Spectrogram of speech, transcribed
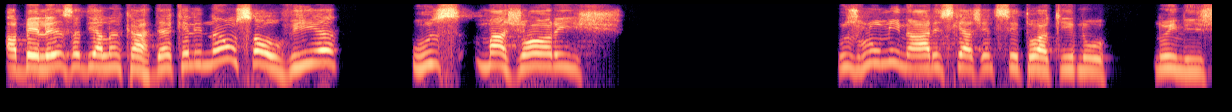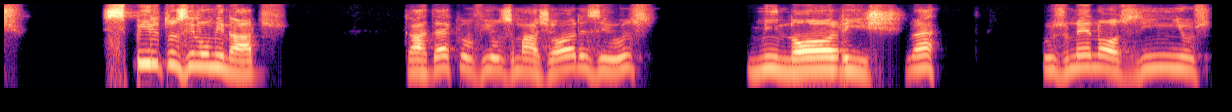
a beleza de Allan Kardec. Ele não só ouvia os majores, os luminares que a gente citou aqui no, no início, espíritos iluminados. Kardec ouvia os majores e os menores, né? os menorzinhos,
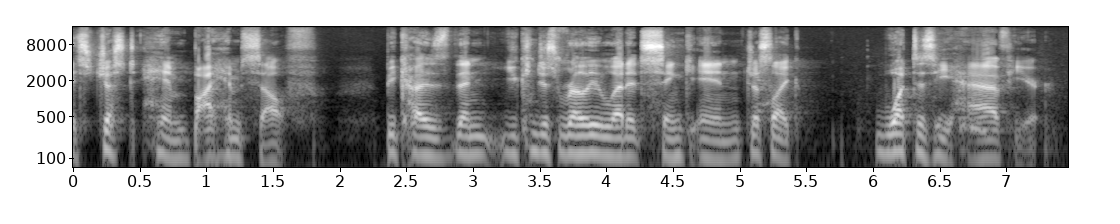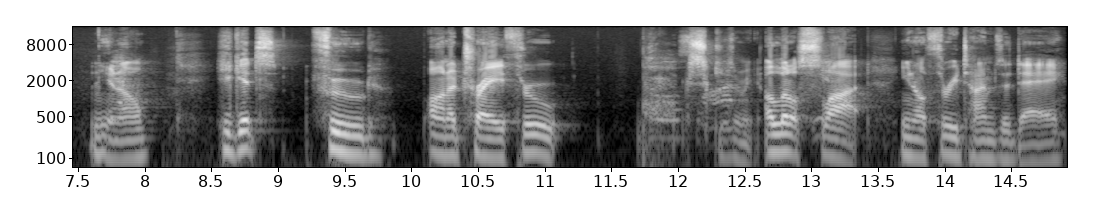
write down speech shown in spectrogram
it's just him by himself because then you can just really let it sink in just like what does he have here, you know? He gets food on a tray through Little excuse slot. me, a little slot, you know, 3 times a day.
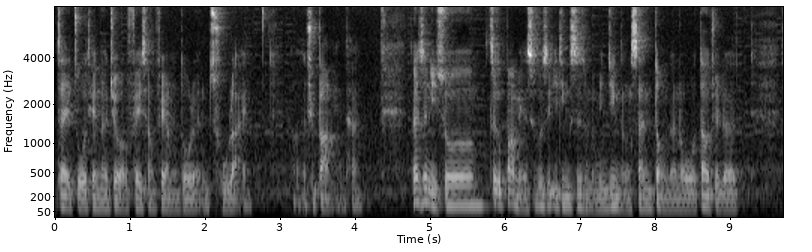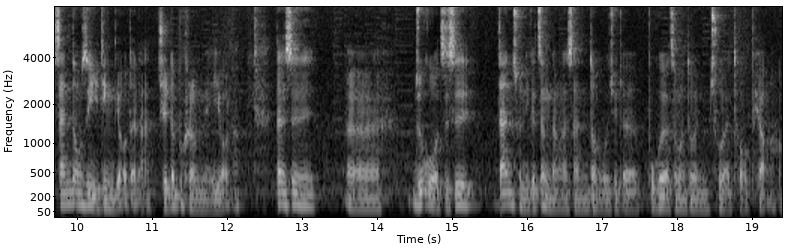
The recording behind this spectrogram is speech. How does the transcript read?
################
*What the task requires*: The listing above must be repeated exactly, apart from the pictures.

*Solution for this exercise*:
Spectrogram of speech, transcribed
a beleza de Allan Kardec. Ele não só ouvia os majores, os luminares que a gente citou aqui no, no início, espíritos iluminados. Kardec ouvia os majores e os menores, né? os menorzinhos,
write down speech shown in spectrogram
it's just him by himself because then you can just really let it sink in just like what does he have here, you know? He gets food on a tray through Little excuse slot. me, a little slot, you know, 3 times a day.
The recording behind this spectrogram is speech. How does the transcript read?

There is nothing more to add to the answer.